• [TASK GOAL]: Set down each record below precisely, skipping the pictures.

• [DATA TO EXAMINE]:

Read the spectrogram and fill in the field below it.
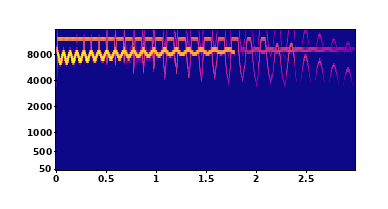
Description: Sound of a bird tweeting nicely

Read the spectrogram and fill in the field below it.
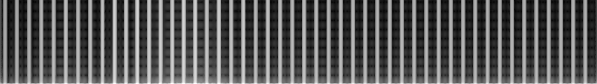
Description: Sound of a chainsaw

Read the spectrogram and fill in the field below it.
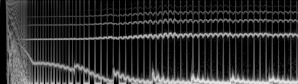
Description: pop

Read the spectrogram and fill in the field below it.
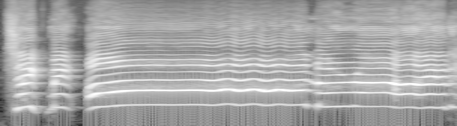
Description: take me on a ride hard, vocal

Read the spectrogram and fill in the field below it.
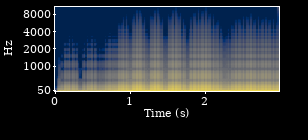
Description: pop, Sound of a cat purring

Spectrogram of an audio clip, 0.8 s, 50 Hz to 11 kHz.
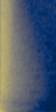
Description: K2 room Snr, drum

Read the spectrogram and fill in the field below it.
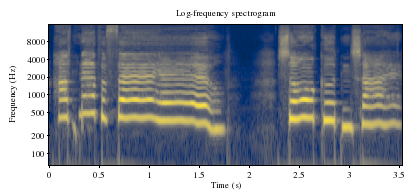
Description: never felt so good inside soft, vocal

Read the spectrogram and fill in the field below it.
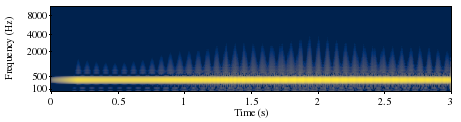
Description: pop, Sound of a cruise ship horn

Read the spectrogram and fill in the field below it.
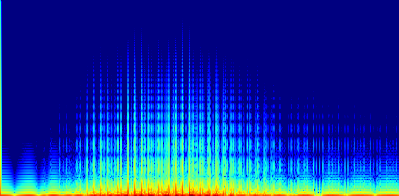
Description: Sound of a dinosaur

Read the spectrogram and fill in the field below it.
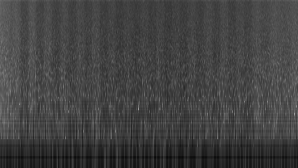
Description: center, Sound of a train

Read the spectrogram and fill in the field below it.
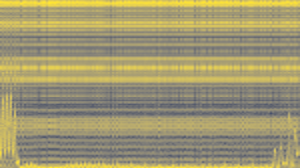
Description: pop, Sound of a cat meowing

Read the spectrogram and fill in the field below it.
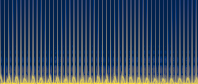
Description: pop, Sound of a helicopter

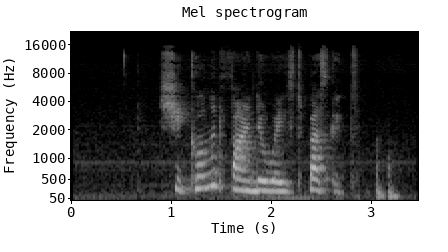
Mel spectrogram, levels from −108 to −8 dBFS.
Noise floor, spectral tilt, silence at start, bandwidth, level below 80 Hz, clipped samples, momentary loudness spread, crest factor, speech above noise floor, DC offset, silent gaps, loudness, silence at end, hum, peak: -77 dBFS; -5 dB/octave; 0.9 s; 15.5 kHz; -76 dBFS; under 0.1%; 18 LU; 18 dB; 34 dB; under 0.1%; none; -43 LUFS; 0.2 s; none; -28 dBFS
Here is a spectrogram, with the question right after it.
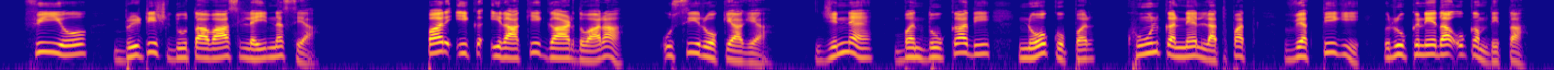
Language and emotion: Dogri, neutral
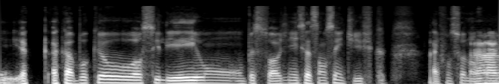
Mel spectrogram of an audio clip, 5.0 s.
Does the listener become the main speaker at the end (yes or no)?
yes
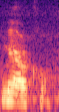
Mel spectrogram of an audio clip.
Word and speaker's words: Maricle: And is it pronounced Marle or Miracle? How do you My name is Miracle. I just say Miracle.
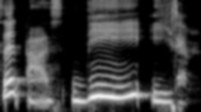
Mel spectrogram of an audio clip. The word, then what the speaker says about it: 내: 내 sounds almost identical, Korean people kind of unconsciously try to distinguish between the two, and so they usually pronounce 내 as 네 in real life, in spoken form.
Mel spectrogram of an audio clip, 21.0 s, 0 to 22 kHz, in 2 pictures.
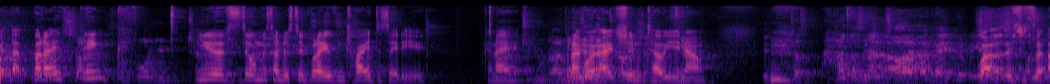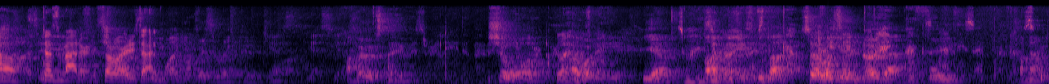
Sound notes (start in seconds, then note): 13.6 whispers inaudibly into Lewis' ear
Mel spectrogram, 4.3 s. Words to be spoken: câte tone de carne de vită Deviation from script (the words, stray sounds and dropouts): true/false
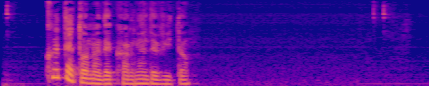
false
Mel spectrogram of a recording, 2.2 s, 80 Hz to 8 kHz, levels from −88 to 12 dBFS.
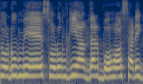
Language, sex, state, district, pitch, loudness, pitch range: Hindi, female, Uttar Pradesh, Deoria, 295 Hz, -16 LUFS, 285-300 Hz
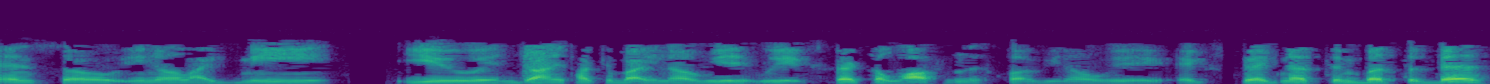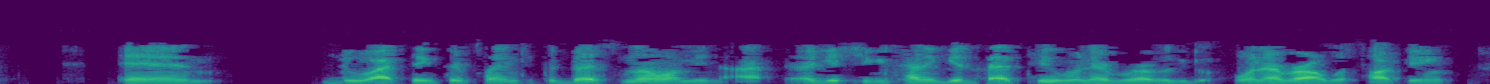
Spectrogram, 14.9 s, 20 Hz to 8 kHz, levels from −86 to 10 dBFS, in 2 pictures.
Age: 20-39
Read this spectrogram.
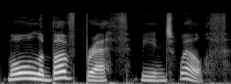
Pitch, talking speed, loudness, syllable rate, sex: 220 Hz, 130 wpm, -16 LUFS, 3.4 syllables/s, female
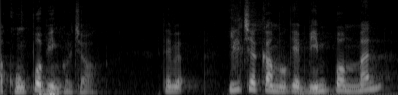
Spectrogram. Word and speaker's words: 공법: 먼저 용어 설명을 보면 우리가 공법 하잖아요. 된소리로 법이라고 읽죠. 공법.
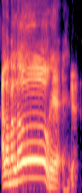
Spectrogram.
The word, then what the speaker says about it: Alamalo: Can you just make sure you nail some of these pronunciations, though, mate? It's Alamalo.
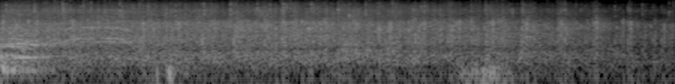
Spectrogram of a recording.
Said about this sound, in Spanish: Dale un aplauso ahora sí, fuerte.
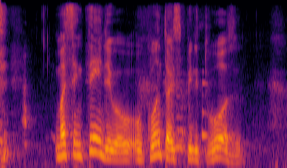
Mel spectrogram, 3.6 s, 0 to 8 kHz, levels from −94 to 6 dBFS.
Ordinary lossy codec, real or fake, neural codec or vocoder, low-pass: AAC, 48 kbps; real; none; 7.2 kHz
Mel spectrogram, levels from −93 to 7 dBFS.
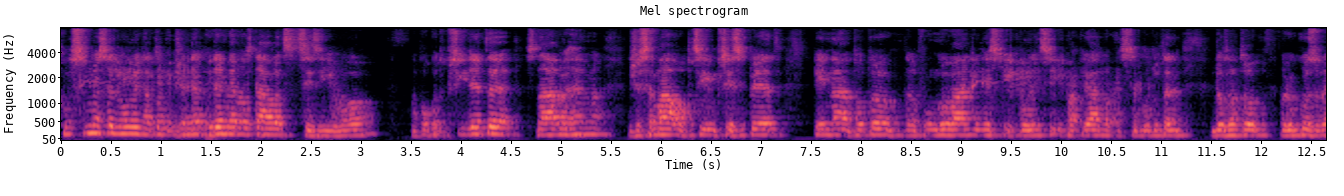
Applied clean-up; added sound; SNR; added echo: neural mask model DeepFilterNet 3.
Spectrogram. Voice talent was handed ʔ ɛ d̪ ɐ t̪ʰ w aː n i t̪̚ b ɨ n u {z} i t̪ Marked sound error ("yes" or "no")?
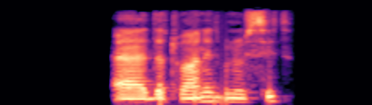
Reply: yes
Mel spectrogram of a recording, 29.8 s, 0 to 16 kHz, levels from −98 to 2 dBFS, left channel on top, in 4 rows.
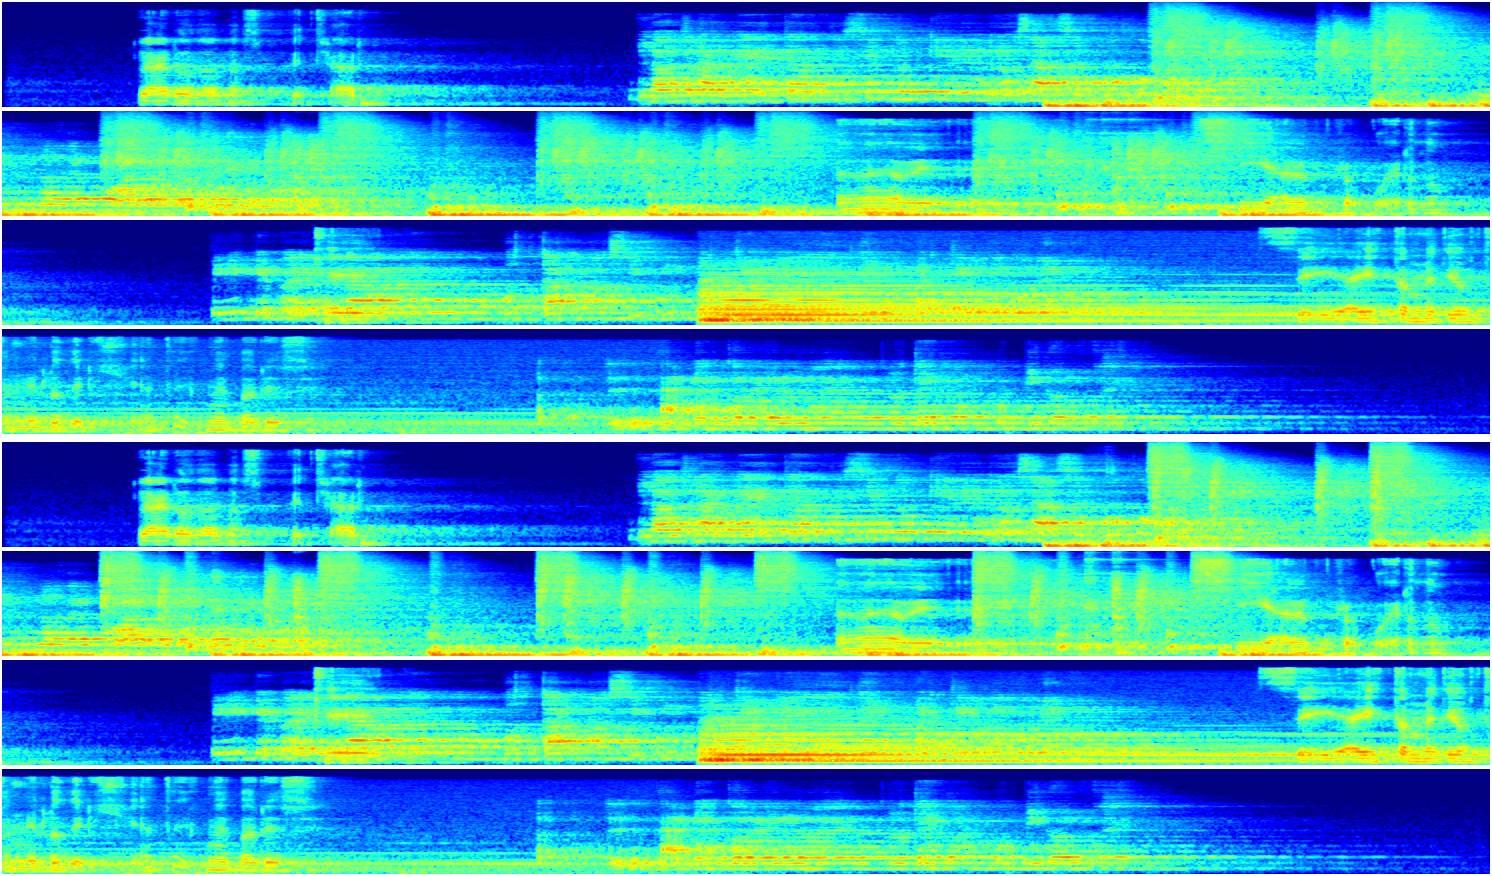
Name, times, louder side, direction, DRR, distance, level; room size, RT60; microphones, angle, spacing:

• [YOUR SOLUTION]:
Read the spectrogram and fill in the field below it.
Description: Sound of a bird tweeting nicely

Read the spectrogram and fill in the field below it.
Description: Sound of a chainsaw

Read the spectrogram and fill in the field below it.
Description: pop

Read the spectrogram and fill in the field below it.
Description: take me on a ride hard, vocal

Read the spectrogram and fill in the field below it.
Description: pop, Sound of a cat purring

Spectrogram of an audio clip, 0.8 s, 50 Hz to 11 kHz.
Description: K2 room Snr, drum

Read the spectrogram and fill in the field below it.
Description: never felt so good inside soft, vocal

Read the spectrogram and fill in the field below it.
Description: pop, Sound of a cruise ship horn

Read the spectrogram and fill in the field below it.
Description: Sound of a dinosaur

Read the spectrogram and fill in the field below it.
Description: center, Sound of a train

Read the spectrogram and fill in the field below it.
Description: pop, Sound of a cat meowing

Read the spectrogram and fill in the field below it.
Description: pop, Sound of a helicopter

Mel spectrogram, levels from −108 to −8 dBFS.
Noise floor, spectral tilt, silence at start, bandwidth, level below 80 Hz, clipped samples, momentary loudness spread, crest factor, speech above noise floor, DC offset, silent gaps, loudness, silence at end, hum, peak: -77 dBFS; -5 dB/octave; 0.9 s; 15.5 kHz; -76 dBFS; under 0.1%; 18 LU; 18 dB; 34 dB; under 0.1%; none; -43 LUFS; 0.2 s; none; -28 dBFS
Here is a spectrogram, with the question right after it.
Language and emotion: Dogri, neutral
Mel spectrogram of an audio clip, 5.0 s.
Does the listener become the main speaker at the end (yes or no)?
yes
Mel spectrogram of an audio clip.
Word and speaker's words: Maricle: And is it pronounced Marle or Miracle? How do you My name is Miracle. I just say Miracle.
Mel spectrogram of an audio clip. The word, then what the speaker says about it: 내: 내 sounds almost identical, Korean people kind of unconsciously try to distinguish between the two, and so they usually pronounce 내 as 네 in real life, in spoken form.
Mel spectrogram of an audio clip, 21.0 s, 0 to 22 kHz, in 2 pictures.
Sound notes (start in seconds, then note): 13.6 whispers inaudibly into Lewis' ear
Mel spectrogram, 4.3 s. Words to be spoken: câte tone de carne de vită Deviation from script (the words, stray sounds and dropouts): true/false
false
Mel spectrogram of a recording, 2.2 s, 80 Hz to 8 kHz, levels from −88 to 12 dBFS.
Language, sex, state, district, pitch, loudness, pitch range: Hindi, female, Uttar Pradesh, Deoria, 295 Hz, -16 LUFS, 285-300 Hz
Spectrogram, 14.9 s, 20 Hz to 8 kHz, levels from −86 to 10 dBFS, in 2 pictures.
Age: 20-39
Read this spectrogram.
Pitch, talking speed, loudness, syllable rate, sex: 220 Hz, 130 wpm, -16 LUFS, 3.4 syllables/s, female
Spectrogram. Word and speaker's words: 공법: 먼저 용어 설명을 보면 우리가 공법 하잖아요. 된소리로 법이라고 읽죠. 공법.
Spectrogram.
The word, then what the speaker says about it: Alamalo: Can you just make sure you nail some of these pronunciations, though, mate? It's Alamalo.
Spectrogram of a recording.
Said about this sound, in Spanish: Dale un aplauso ahora sí, fuerte.
Mel spectrogram, 3.6 s, 0 to 8 kHz, levels from −94 to 6 dBFS.
Ordinary lossy codec, real or fake, neural codec or vocoder, low-pass: AAC, 48 kbps; real; none; 7.2 kHz
Mel spectrogram, levels from −93 to 7 dBFS.
Applied clean-up; added sound; SNR; added echo: neural mask model DeepFilterNet 3.
Spectrogram. Voice talent was handed ʔ ɛ d̪ ɐ t̪ʰ w aː n i t̪̚ b ɨ n u {z} i t̪ Marked sound error ("yes" or "no")?
Reply: yes
Mel spectrogram of a recording, 29.8 s, 0 to 16 kHz, levels from −98 to 2 dBFS, left channel on top, in 4 rows.
Name, times, louder side, direction, DRR, distance, level; room size, RT60; microphones, angle, spacing:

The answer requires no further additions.